Instead, Stone stuck to homeschooling and auditioning, and soon landed her breakout role in the 2007 movie "Superbad," starring Jonah Hill and Michael Cera. By 2010, she was starring in her first lead role in the teen comedy film "Easy A." The following year, she starred in the movie "The Help," along with Viola Davis and Octavia Spencer. As the years went on, several more prize parts came her way, too — who can forget seeing Stone sing and dance her way through 2016's "La La Land," for instance? 

She had to be happy that her gamble had paid off and her career was soaring. But there was one role that must have left her with a queasy feeling as it came and went. She would later admit, she never should have agreed to do it.

Emma Stone became a Hollywood joke

Emma Stone is not Asian. She doesn't look Asian. either. So it may seem strange that she was cast to play Allison Ng in the 2015 movie "Aloha." Ng is multiracial and proudly lets people know about her Hawaiian and Chinese heritage. When the movie came out, the backlash was immediate. Critics and reviewers zeroed in on a decision that seemed odd, at best — and at worst, overt racism.

As E. Alex Jung wrote in an article for Vulture, "casting Emma Stone as Allison Ng is particularly dismaying because it participates in a long history of whitewashing Asian-American roles."

Stone quickly realized her mistake after the movie came out. It didn't do well at the box office, and her role in it may have played a part. But that wasn't what concerned her when she started speaking out. "I've become the butt of many jokes," she told news.com.au. "I've learned on a macro level about the insane history of whitewashing in Hollywood and how prevalent the problem truly is. It's ignited a conversation that's very important."

Unfortunately, the conversation continued for years, without resolving the issue for good. But then an opportunity came for Stone to redeem herself.

Emma Stone owned it out loud

In 2018, another movie featuring Asian lead characters was released, and this time, Stone wasn't a part of it. Constance Wu and Henry Golding starred in "Crazy Rich Asians," a romantic comedy based on a best-selling novel. Reviewers loved it, noting how deftly the film handled experiences related to culture and race. No one could ignore the delightful fact of an all-Asian cast. When the film earned $139.8 million in the U.S., Forbes called it the "Summer's Least Surprising Blockbuster."

By December, the movie had earned more than $237 million worldwide, as well as additional accolades. "Crazy Rich Asians" was nominated for two Golden Globe Awards. In January 2019, Sandra Oh (co-hosting with Andy Samberg) spoke about the film at the ceremony. Recognizing Hollywood's history when it comes to casting, she made a joke about "Aloha" and 2017's "Ghost in the Shell," another film starring a white woman (Scarlett Johansson) playing an Asian character. "('Crazy Rich Asians') is the first studio film with an Asian-American lead since 'Ghost in the Shell' and 'Aloha,'" she said, according to Time Magazine.

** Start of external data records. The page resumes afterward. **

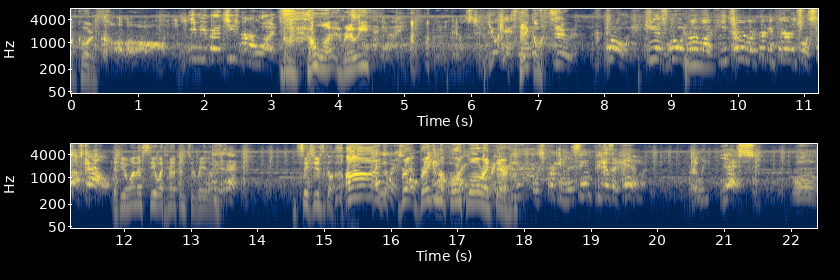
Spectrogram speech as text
Of course. Come You give me a bad cheeseburger once. what? Really? That guy. Give me pickles too. You can't stand him. Pickles. Dude. Bro, he has ruined my life. He turned my freaking ferret into a stuffed cow. If you want to see what happened to Radon Look at that. six years ago, ah, Anyways, bre- oh, breaking the fourth why wall right there. Rarity was freaking missing because of him. Really? Yes. Whoa.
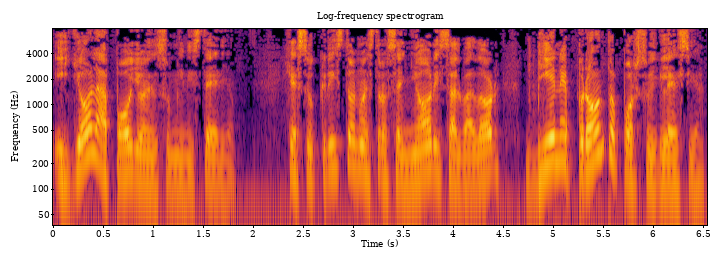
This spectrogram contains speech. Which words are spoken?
y yo la apoyo en su ministerio. Jesucristo nuestro Señor y Salvador viene pronto por su iglesia.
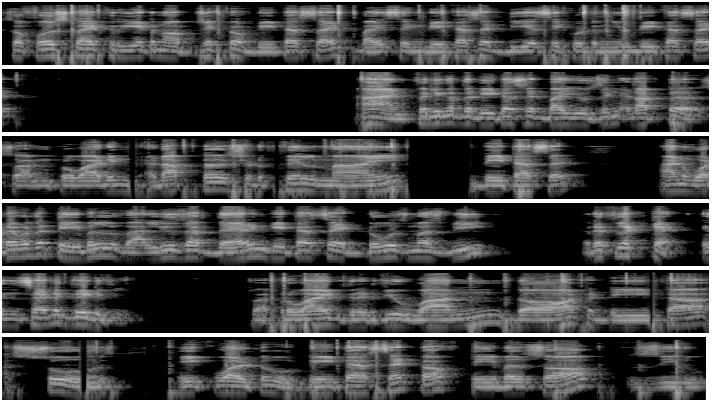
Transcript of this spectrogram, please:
So first I create an object of data set by saying data set ds equal to new data set and filling up the data set by using adapter. So I'm providing adapter should fill my data set and whatever the table values are there in data set, those must be reflected inside a grid view. So I provide grid view 1 dot data source equal to data set of tables of 0.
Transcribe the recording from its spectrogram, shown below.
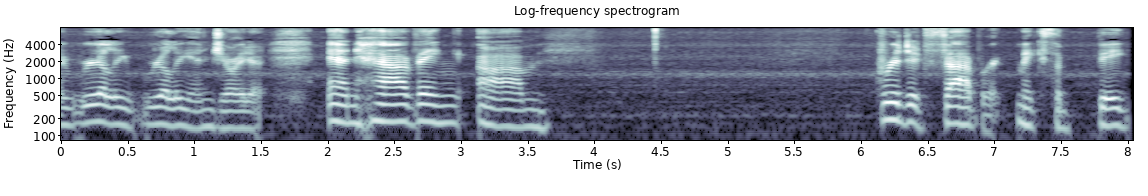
I really, really enjoyed it. And having um, gridded fabric makes a big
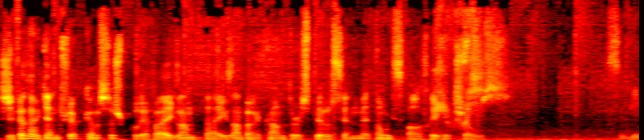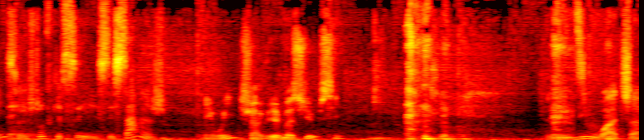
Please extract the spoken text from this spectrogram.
j'ai fait un cantrip comme ça, je pourrais faire exemple, par exemple un counter spill si admettons qu'il se passerait quelque chose. C'est bien ça. Je trouve que c'est c'est sage. Mais oui, je suis un vieux monsieur aussi. Lady Watcher.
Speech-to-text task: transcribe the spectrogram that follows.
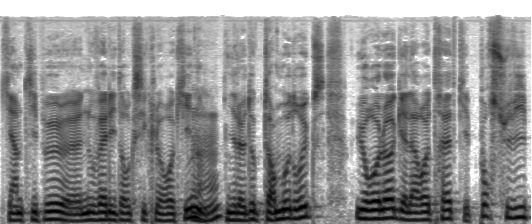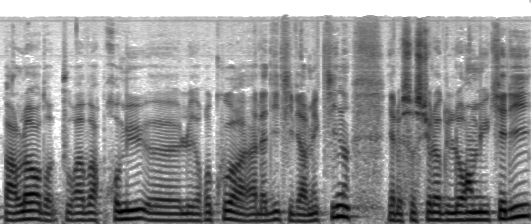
qui est un petit peu euh, nouvelle hydroxychloroquine. Mhm. Il y a le docteur Modrux, urologue à la retraite, qui est poursuivi par l'ordre pour avoir promu euh, le recours à la dite ivermectine. Il y a le sociologue Laurent Mukeli,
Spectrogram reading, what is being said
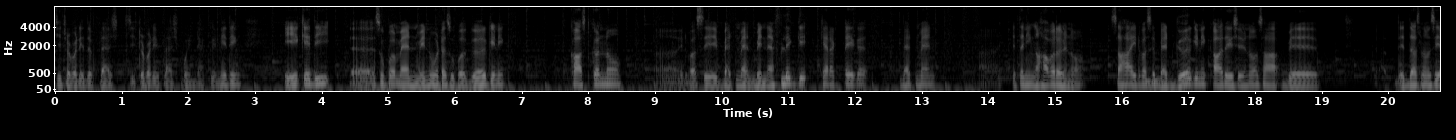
චිත්‍රපටි ද ෆලෑෂ් චිත්‍රපටි ෆලෑෂ් පොයින්ටක් වෙන්න. ඉතින් ඒකෙදී සුපමෑන් වෙනුවට සුපගර් කෙනෙක් කාස්ට් කරනෝ ඉට පස්සේ බැට්මෑන් බෙන් ඇෆ්ලෙක්ගේ කැරක්ට එක බැට්මෑන් එතනින් අහවර වෙනවා. සහ ඉට පස්සේ බැඩ්ගර් කෙනෙක් ආදේශ වෙනවා. සහ දෙදස් නවසය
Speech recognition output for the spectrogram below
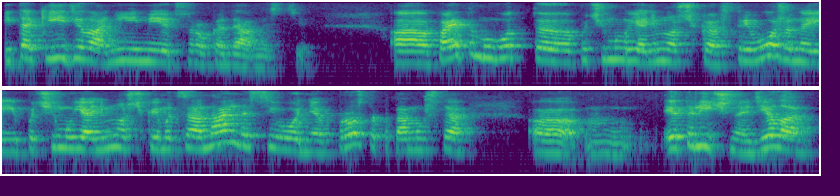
И такие дела не имеют срока давности. А, поэтому вот э, почему я немножечко встревожена и почему я немножечко эмоциональна сегодня, просто потому что э, это личное дело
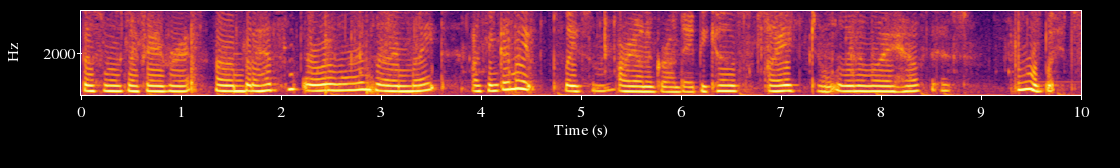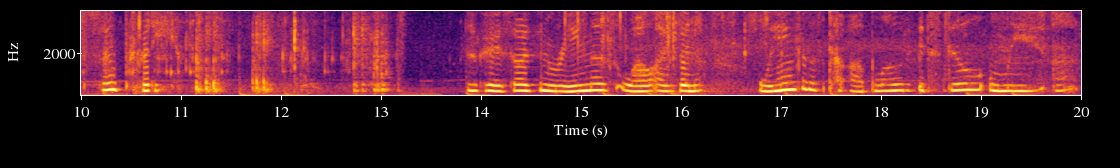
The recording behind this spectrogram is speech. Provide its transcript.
This one is my favorite. Um, but I have some older ones that I might I think I might play some Ariana Grande because I don't really know why I have this. Oh, but it's so pretty. Okay, so I've been reading this while I've been waiting for this to upload. It's still only at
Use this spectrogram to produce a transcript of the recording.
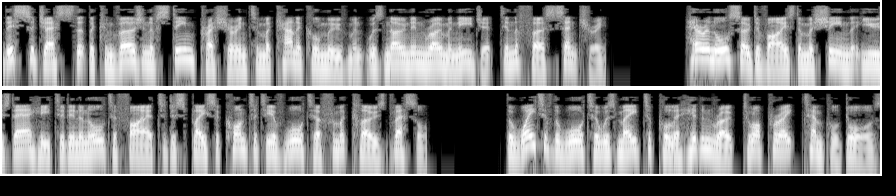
This suggests that the conversion of steam pressure into mechanical movement was known in Roman Egypt in the 1st century. Heron also devised a machine that used air heated in an altar fire to displace a quantity of water from a closed vessel. The weight of the water was made to pull a hidden rope to operate temple doors.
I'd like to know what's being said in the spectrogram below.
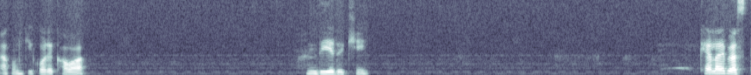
এখন কি করে খাওয়া। দিয়ে দেখি। খেলায় ব্যস্ত।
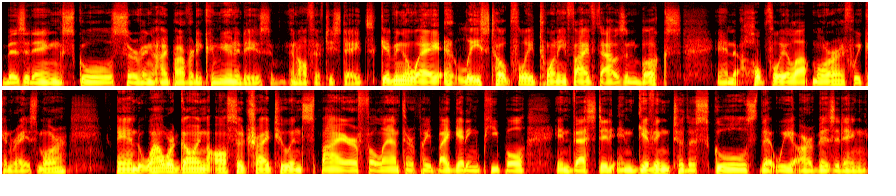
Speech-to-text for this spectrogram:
visiting schools serving high poverty communities in all 50 states, giving away at least hopefully 25,000 books and hopefully a lot more if we can raise more. And while we're going, also try to inspire philanthropy by getting people invested in giving to the schools that we are visiting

As the audience laughed, they also heard Emma Stone's voice above the crowd. "I'm sorry!" she called out.

It was clear that Stone not only recognized her mistake, but was also willing to own it, even years after the release of "Aloha." The moment revealed her as an actress worth watching, as much for her talent on screen as for her humility in real life.